**Task item**
Only what runs from the line with "Based on this" to the end of the data should appear in the answer, exactly as written and without pictures.

**Given entries**
┌────────
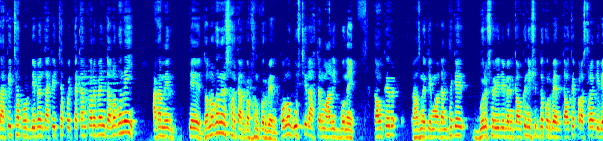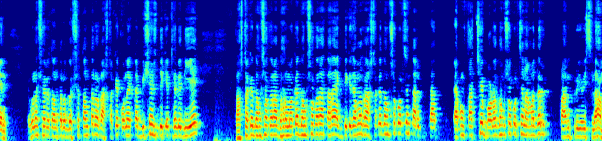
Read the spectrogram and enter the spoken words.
যাকে ইচ্ছা ভোট দিবেন, যাকে ইচ্ছা প্রত্যাখ্যান করবেন, জনগণই আগামীর জনগণের সরকার গঠন করবেন। কোন গোষ্ঠী রাষ্ট্রের মালিক বনে কাউকে রাজনৈতিক ময়দান থেকে দূরে সরিয়ে দিবেন, কাউকে নিষিদ্ধ করবেন, কাউকে প্রশ্রয় দিবেন এগুলো স্বৈরতন্ত্র দস্যতন্ত্র, রাষ্ট্রকে কোনো একটা বিশেষ দিকে ঠেলে দিয়ে রাষ্ট্রকে ধ্বংস করা, ধর্মকে ধ্বংস করা, তারা একদিকে যেমন রাষ্ট্রকে ধ্বংস করছেন, তার এবং তার চেয়ে বড় ধ্বংস করছেন আমাদের প্রাণপ্রিয় ইসলাম,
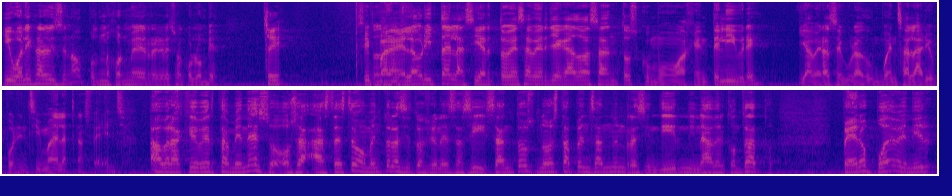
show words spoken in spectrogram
igual y Harold dice, no, pues mejor me regreso a Colombia. Sí. Sí, para él ahorita el acierto es haber llegado a Santos como agente libre y haber asegurado un buen salario por encima de la transferencia. Habrá que ver también eso. O sea, hasta este momento la situación es así. Santos no está pensando en rescindir ni nada del contrato. Pero puede venir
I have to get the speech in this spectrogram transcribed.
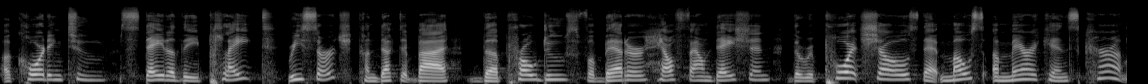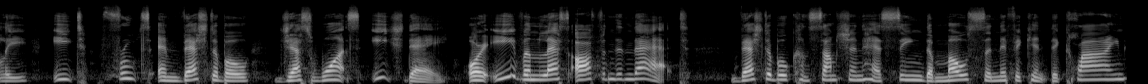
According to State of the Plate research conducted by the Produce for Better Health Foundation, the report shows that most Americans currently eat fruits and vegetable just once each day, or even less often than that. Vegetable consumption has seen the most significant decline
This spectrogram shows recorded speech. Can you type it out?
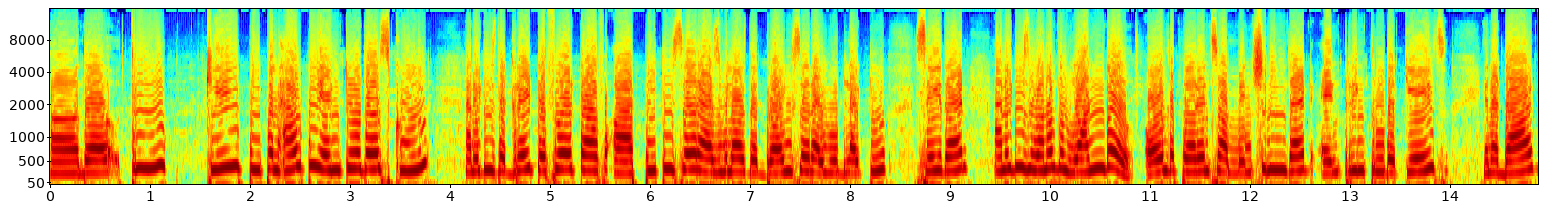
Uh, the through K people have to enter the school, and it is the great effort of our PT sir as well as the drawing sir. I would like to say that, and it is one of the wonder. All the parents are mentioning that entering through the caves in a dark,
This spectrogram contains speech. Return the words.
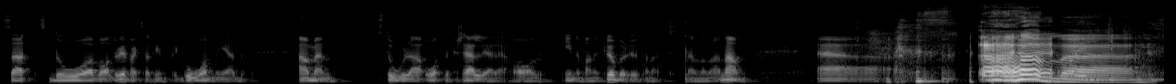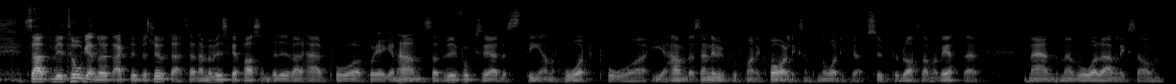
så att då valde vi faktiskt att inte gå med ja, men, stora återförsäljare av innebandyklubbor utan att nämna några namn. Eh, Så att vi tog ändå ett aktivt beslut att nej, men vi ska fasen driva det här på, på egen hand. Så att vi fokuserade stenhårt på e-handel. Sen är vi fortfarande kvar liksom på Nordic. Vi har ett superbra samarbete. Men, men våran liksom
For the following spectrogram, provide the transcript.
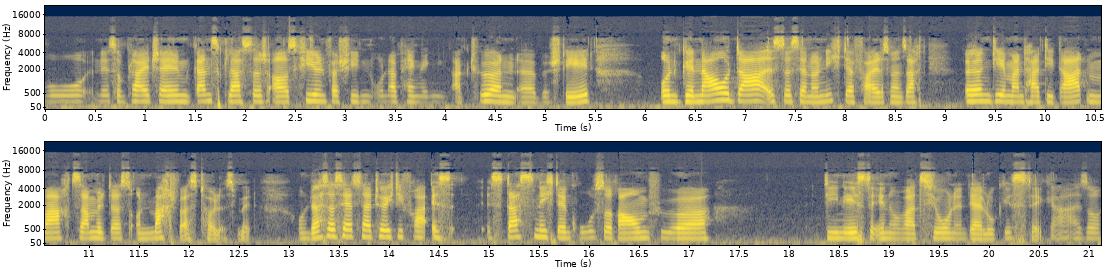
wo eine Supply Chain ganz klassisch aus vielen verschiedenen unabhängigen Akteuren äh, besteht. Und genau da ist das ja noch nicht der Fall, dass man sagt, irgendjemand hat die Datenmacht, sammelt das und macht was Tolles mit. Und das ist jetzt natürlich die Frage, ist, ist das nicht der große Raum für die nächste Innovation in der Logistik. Ja? Also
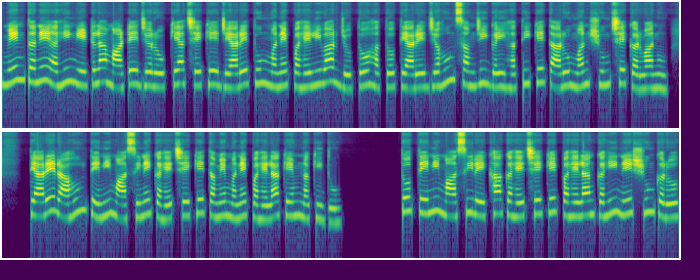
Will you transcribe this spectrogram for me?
મેં તને અહીં એટલા માટે જ રોક્યા છે કે જ્યારે તું મને પહેલીવાર જોતો હતો ત્યારે જ હું સમજી ગઈ હતી કે તારું મન શું છે કરવાનું. ત્યારે રાહુલ તેની માસીને કહે છે કે તમે મને પહેલા કેમ ન કીધું? તો તેની માસી રેખા કહે છે કે પહેલા કહીને શું કરો?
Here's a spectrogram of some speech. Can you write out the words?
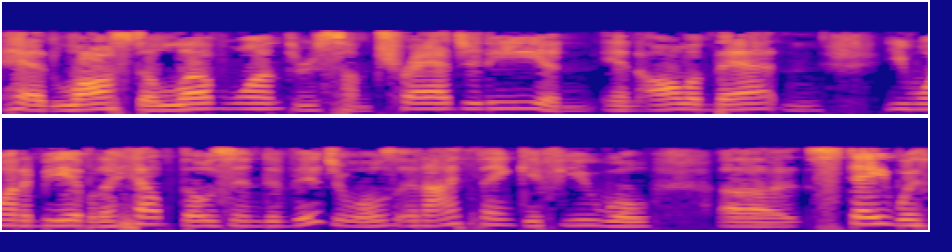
had lost a loved one through some tragedy and, and all of that, and you want to be able to help those individuals. And I think if you will uh, stay with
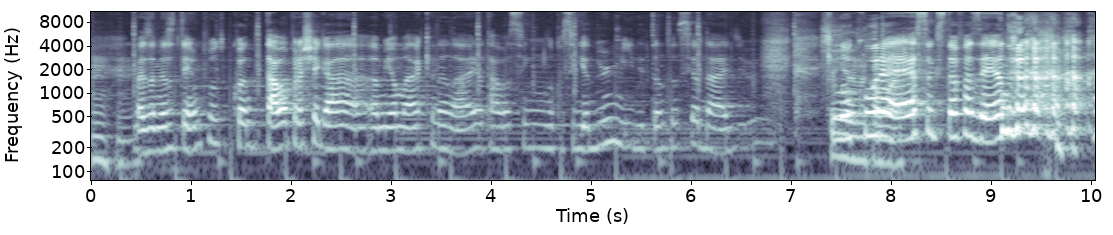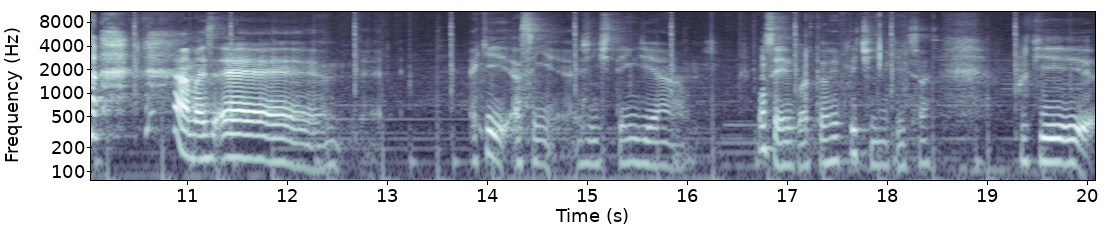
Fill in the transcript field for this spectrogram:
Uhum. Mas ao mesmo tempo, quando tava para chegar a minha máquina lá, eu tava assim, não conseguia dormir de tanta ansiedade. Que loucura é essa que você tá fazendo? Ah, mas é. É que, assim, a gente tende a. Não sei, agora tô refletindo aqui, sabe? Porque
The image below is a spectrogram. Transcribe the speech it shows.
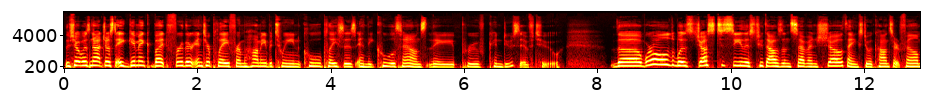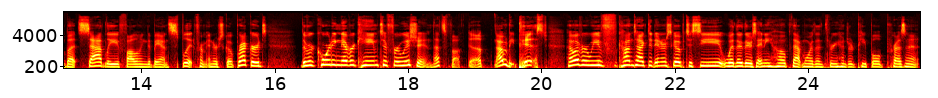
The show was not just a gimmick, but further interplay from Homme between cool places and the cool sounds they prove conducive to. The world was just to see this 2007 show thanks to a concert film, but sadly, following the band's split from Interscope Records, the recording never came to fruition. That's fucked up. I would be pissed. However, we've contacted Interscope to see whether there's any hope that more than 300 people present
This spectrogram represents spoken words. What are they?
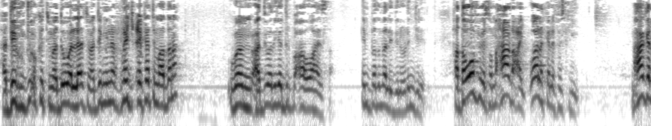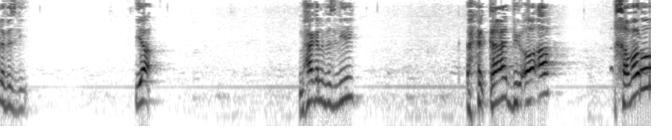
hadday rujuuc ka timaado waa laazim hadday mina rajci ka timaadana haysta. In badan baa la idin odhan jiray. Haddaba u fiirso maxaa dhacay? Waa la kala fasliyey maxaa kala fasliyey ya. Maxaa kala fasliyey qaadir oo ah kabaru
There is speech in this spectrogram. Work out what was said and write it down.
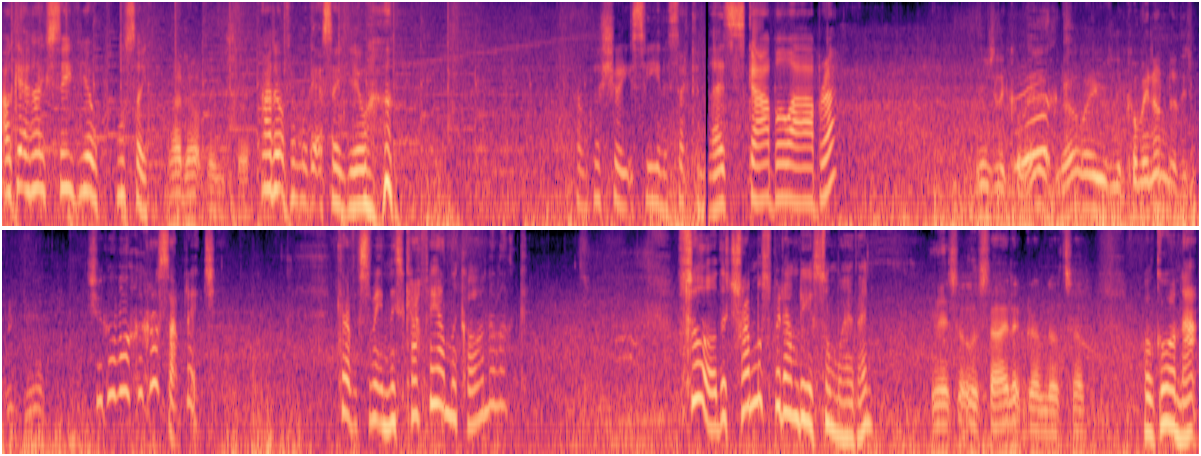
I'll get a nice sea view. We'll see. I don't think so. I don't think we'll get a sea view. I'm going to show you see in a second. There's Scarborough Harbour. Usually come in. No, we're usually coming under this bridge here. Should we go walk across that bridge? Can have something in this cafe on the corner, look. So the tram must be down here somewhere then. Yeah, it's the other side at Grand Hotel. We'll go on that.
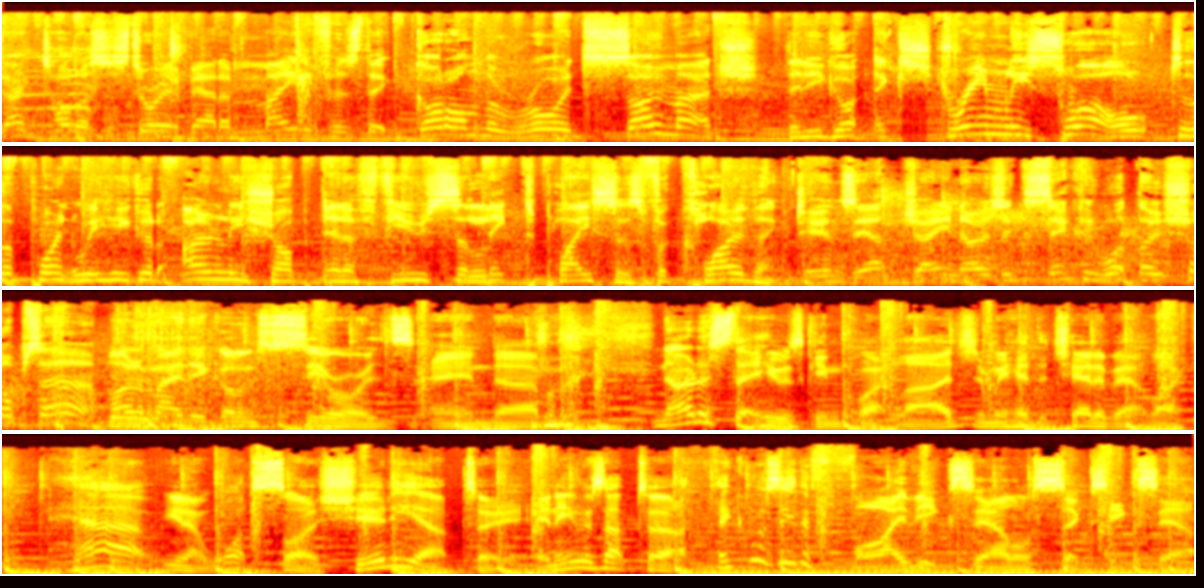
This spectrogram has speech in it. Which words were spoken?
Doug told us a story about a mate of his that got on the roids so much that he got extremely swole to the point where he could only shop at a few select places for clothing. Turns out Jay knows exactly what those shops are. I had a mate that got into steroids and um, noticed that he was getting quite large, and we had to chat about like how you know what size shirt he up to, and he was up to I think it was either five XL or six XL.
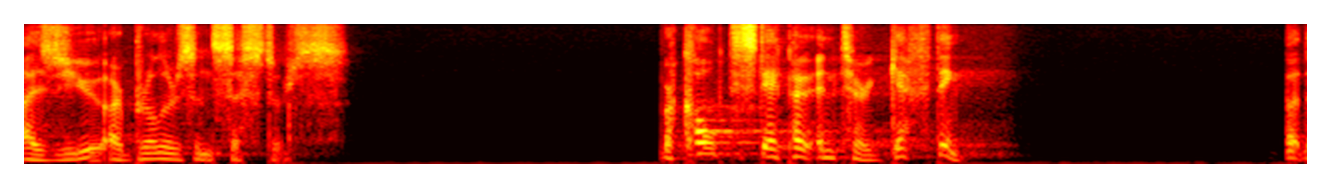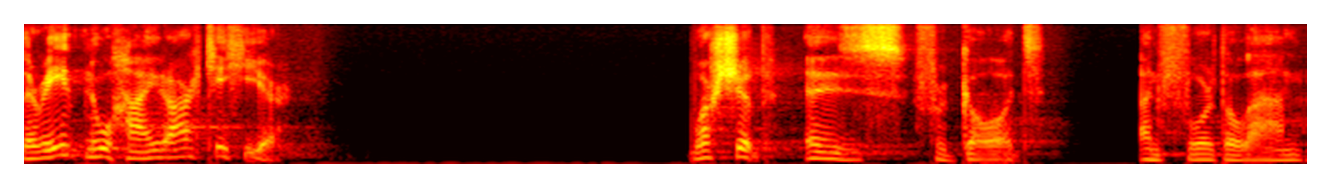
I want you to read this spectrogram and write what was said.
as you are brothers and sisters. We're called to step out into our gifting. But there ain't no hierarchy here. Worship is for God and for the Lamb.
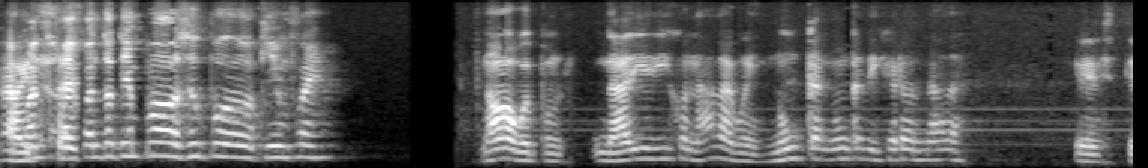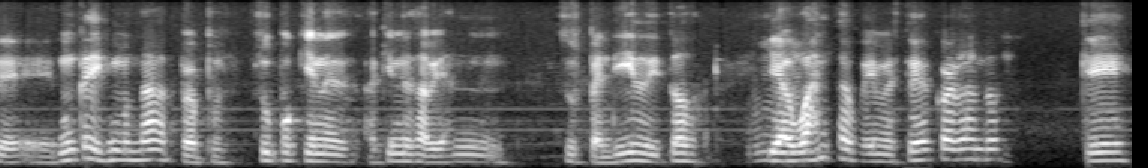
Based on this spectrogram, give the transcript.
¿A cuánto tiempo supo quién fue? No, güey, pues nadie dijo nada, güey. Nunca, nunca dijeron nada. Este, nunca dijimos nada, pero pues supo quiénes, a quienes habían suspendido y todo. Y aguanta, güey, me estoy acordando que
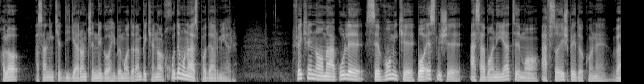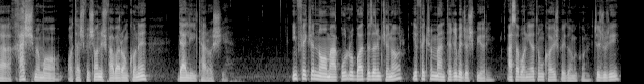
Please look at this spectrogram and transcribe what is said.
حالا اصلا اینکه دیگران چه نگاهی به ما دارن به کنار خودمون از پا در میاره. فکر نامعقول سومی که باعث میشه عصبانیت ما افزایش پیدا کنه و خشم ما آتش فشانش فوران کنه دلیل تراشیه. این فکر نامعقول رو باید بذاریم کنار یه فکر منطقی به جاش بیاریم. عصبانیتمون کاهش پیدا می‌کنه. چجوری؟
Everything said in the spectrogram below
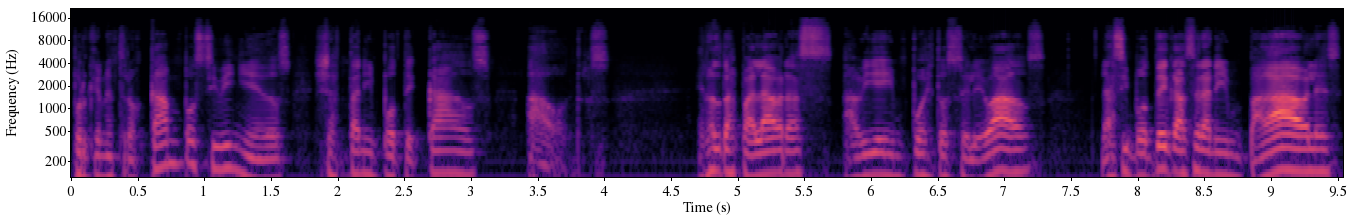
porque nuestros campos y viñedos ya están hipotecados a otros. En otras palabras, había impuestos elevados, las hipotecas eran impagables,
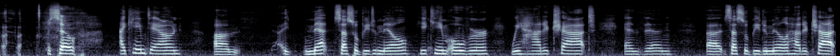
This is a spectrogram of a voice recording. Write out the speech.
so I came down. Um, I met Cecil B. DeMille. He came over. We had a chat, and then uh, Cecil B. DeMille had a chat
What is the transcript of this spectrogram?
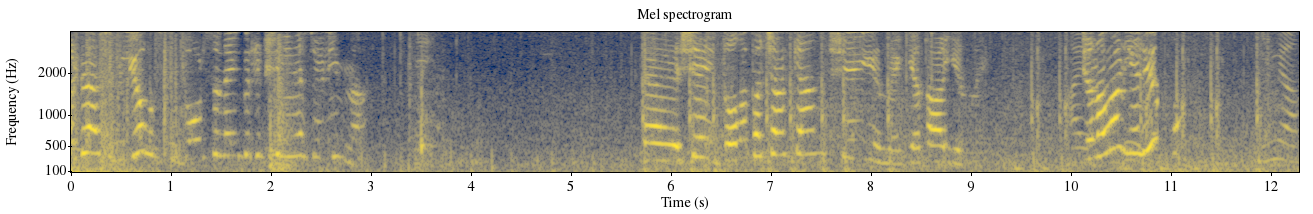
Arkadaşlar biliyor musunuz? Dort'un en gıcık şeyi ne söyleyeyim mi? Ne? Ee, şey dolap açarken şeye girmek, yatağa girmek. Hayır, Canavar bu değil. geliyor mu? Bilmiyorum.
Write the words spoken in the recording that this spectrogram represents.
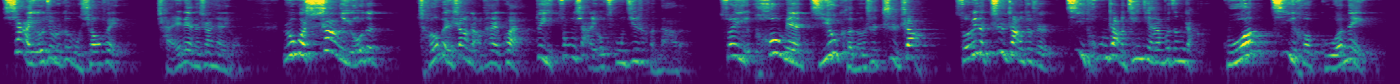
下游就是各种消费产业链的上下游。如果上游的成本上涨太快，对中下游冲击是很大的，所以后面极有可能是滞胀。所谓的滞胀就是既通胀，经济还不增长。国际和国内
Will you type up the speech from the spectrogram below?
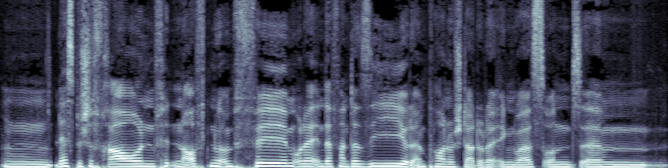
mh, mm, lesbische Frauen, finden oft nur im Film oder in der Fantasie oder im Porno statt oder irgendwas und ähm,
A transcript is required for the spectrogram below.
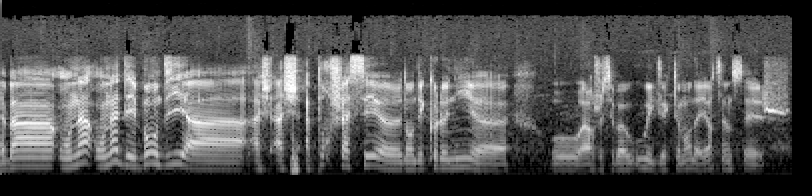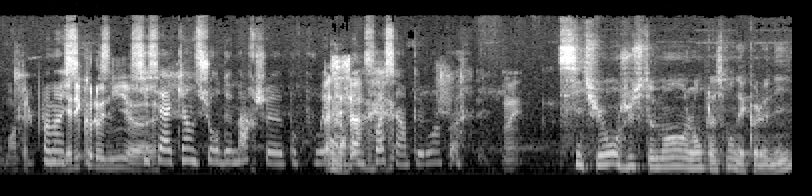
Eh ben, on a, on a des bandits à, à, ch- à ch- à pourchasser euh, dans des colonies. euh, au, alors je sais pas où exactement d'ailleurs, je me rappelle plus. Ouais, mais Il y a des si- colonies. Si euh, c'est à 15 jours de marche pour prouver Bah, la c'est ça. bonne foi, c'est un peu loin quoi. Situons justement l'emplacement des colonies.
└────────
**Task output**
Based on this spectrogram, give the transcript.
¿A cuánto tiempo supo quién fue? No, güey, pues nadie dijo nada, güey. Nunca, nunca dijeron nada. Este, nunca dijimos nada, pero pues supo quiénes, a quienes habían suspendido y todo. Y aguanta, güey, me estoy acordando que
Please look at this spectrogram and transcribe what is said.
حالا اصلا اینکه دیگران چه نگاهی به ما دارن به کنار خودمون از پا در میاره. فکر نامعقول سومی که باعث میشه عصبانیت ما افزایش پیدا کنه و خشم ما آتش فشانش فوران کنه دلیل تراشیه. این فکر نامعقول رو باید بذاریم کنار یه فکر منطقی به جاش بیاریم. عصبانیتمون کاهش پیدا می‌کنه. چجوری؟
Everything said in the spectrogram below
porque nuestros campos y viñedos ya están hipotecados a otros. En otras palabras, había impuestos elevados, las hipotecas eran impagables,
This is a spectrogram of a voice recording. Write out the speech.
so I came down. Um, I met Cecil B. DeMille. He came over. We had a chat, and then uh, Cecil B. DeMille had a chat
What is the transcript of this spectrogram?
Arkadaşlar biliyor musunuz? Dort'un en gıcık şeyi ne söyleyeyim mi? Ne? Ee, şey dolap açarken şeye girmek, yatağa girmek. Hayır, Canavar bu değil. geliyor mu? Bilmiyorum.
Write the words spoken in the recording that this spectrogram represents.
下游就是各种消费产业链的上下游。如果上游的成本上涨太快，对中下游冲击是很大的，所以后面极有可能是滞胀。所谓的滞胀就是既通胀，经济还不增长。国际和国内
Will you type up the speech from the spectrogram below?
mh, mm, lesbische Frauen, finden oft nur im Film oder in der Fantasie oder im Porno statt oder irgendwas und ähm,
A transcript is required for the spectrogram below.
Eh ben, on a, on a des bandits à, à, ch- à ch- à pourchasser euh, dans des colonies. euh, au, alors je sais pas où exactement d'ailleurs, je me rappelle plus. Ouais, mais Il y a des si- colonies. Si euh, c'est à 15 jours de marche pour prouver Bah, la c'est ça. bonne foi, c'est un peu loin quoi. Situons justement l'emplacement des colonies.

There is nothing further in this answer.